Minister of Rural Development Chhay Rithisen has reiterated that by 2025, the residents of all of Cambodia’s rural communities will have access to an adequate clean water supply and sanitation services, as well as live in a clean and sustainable environment.

He made the statement on September 13, while addressing the opening ceremony of a workshop on “Completion of studying of Development Programme Planning and Improving Sustainable Rural Clean Water Supply and Sanitation Phase 4”, supported by the Asian Development Bank (ADB).

A ministry social media post cited Rithisen as saying that government policy on the supply of clean water and sanitation to rural areas 2014-25 targets nine provinces.

Oddar Meanchey, Banteay Meanchey, Preah Vihear, Pailin, Battambang, Kampong Speu, Kampot, Kratie and Stung Treng are the designated provinces.

“The national policy sets out the vision that by 2025, people in rural communities must have adequate clean water supply and sanitation services and live in a clean and sustainable environment,” he said.

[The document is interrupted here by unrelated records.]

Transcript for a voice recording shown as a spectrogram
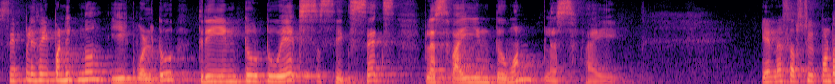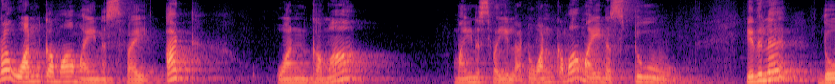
சிம்பிளிஃபை பண்ணிக்கணும் equal to three into two x six x plus five into one plus five என்ன சப்ஸ்டியூட் பண்ணுறோம் one comma minus five at one comma minus five இல்லாட்டு ஒன் கமா மைனஸ் டூ இதில் தோ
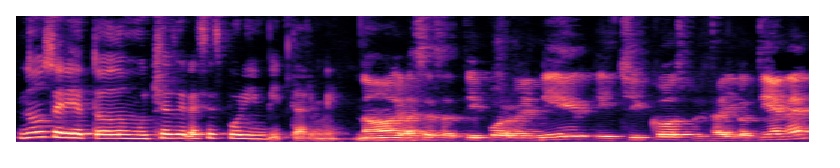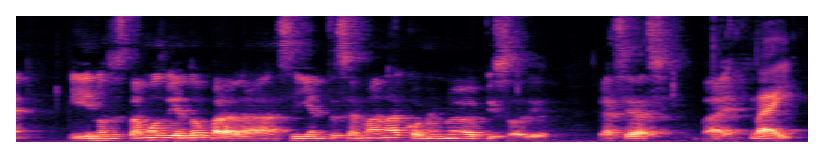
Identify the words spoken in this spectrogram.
No, sería todo. Muchas gracias por invitarme. No, gracias a ti por venir y chicos, pues ahí lo tienen y nos estamos viendo para la siguiente semana con un nuevo episodio. Gracias. Bye. Bye.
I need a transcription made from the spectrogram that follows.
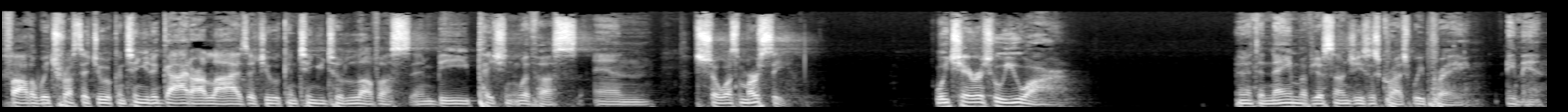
Father, we trust that you will continue to guide our lives, that you will continue to love us and be patient with us and show us mercy we cherish who you are. And in the name of your son, Jesus Christ, we pray. Amen.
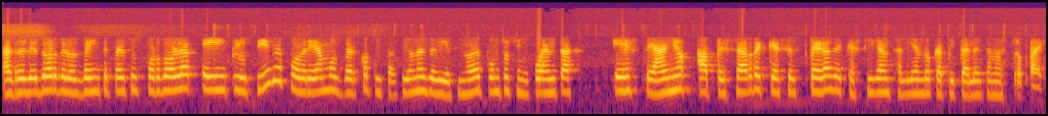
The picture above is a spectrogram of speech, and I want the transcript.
alrededor de los 20 pesos por dólar e inclusive podríamos ver cotizaciones de 19.50 este año, a pesar de que se espera de que sigan saliendo capitales de nuestro país.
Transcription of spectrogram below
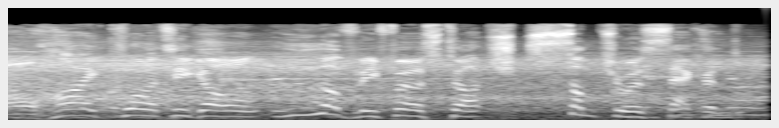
Oh, goal. Lovely first touch. Sumptuous second.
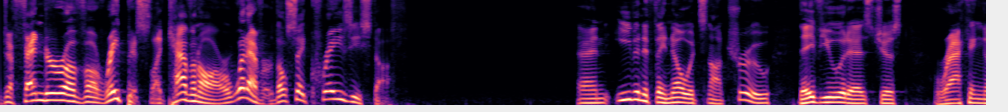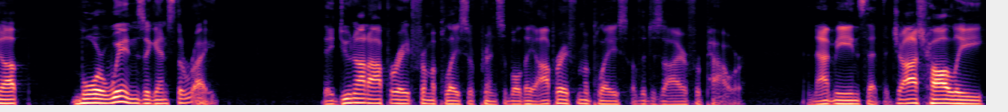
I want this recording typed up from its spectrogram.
defender of a rapist like Kavanaugh or whatever." They'll say crazy stuff, and even if they know it's not true they view it as just racking up more wins against the right. They do not operate from a place of principle. They operate from a place of the desire for power. And that means that the Josh Hawley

PLAN International (Cambodia) deputy country director Yi Kimthan said that in line with the ministry’s most recent plans and policies, his organisation is implementing a clean water and sanitation project that considers nutrition at the national level.

He said the project will strengthen the capacity of national and sub-national leaders to implement the organisation’s executive principles on nutrition and sanitation interventions.

“If other ministries and institutions are working on nutrition or clean water and sanitation issues then they should consider using our operating principles to organise activities.

This will ensure that clean water and sanitation are implemented in accordance with state policy,” he added.

Acording to government reports, in the last five years from 2017 to 2022, basic access to a clean water supply increased significantly, from 58.7 to 82.7 per cent of the population.

Access to sanitation rose from 71 to 83.7 per cent, while open defecation dropped sharply, from 43 per cent in 2015 to 16 per cent in 2022.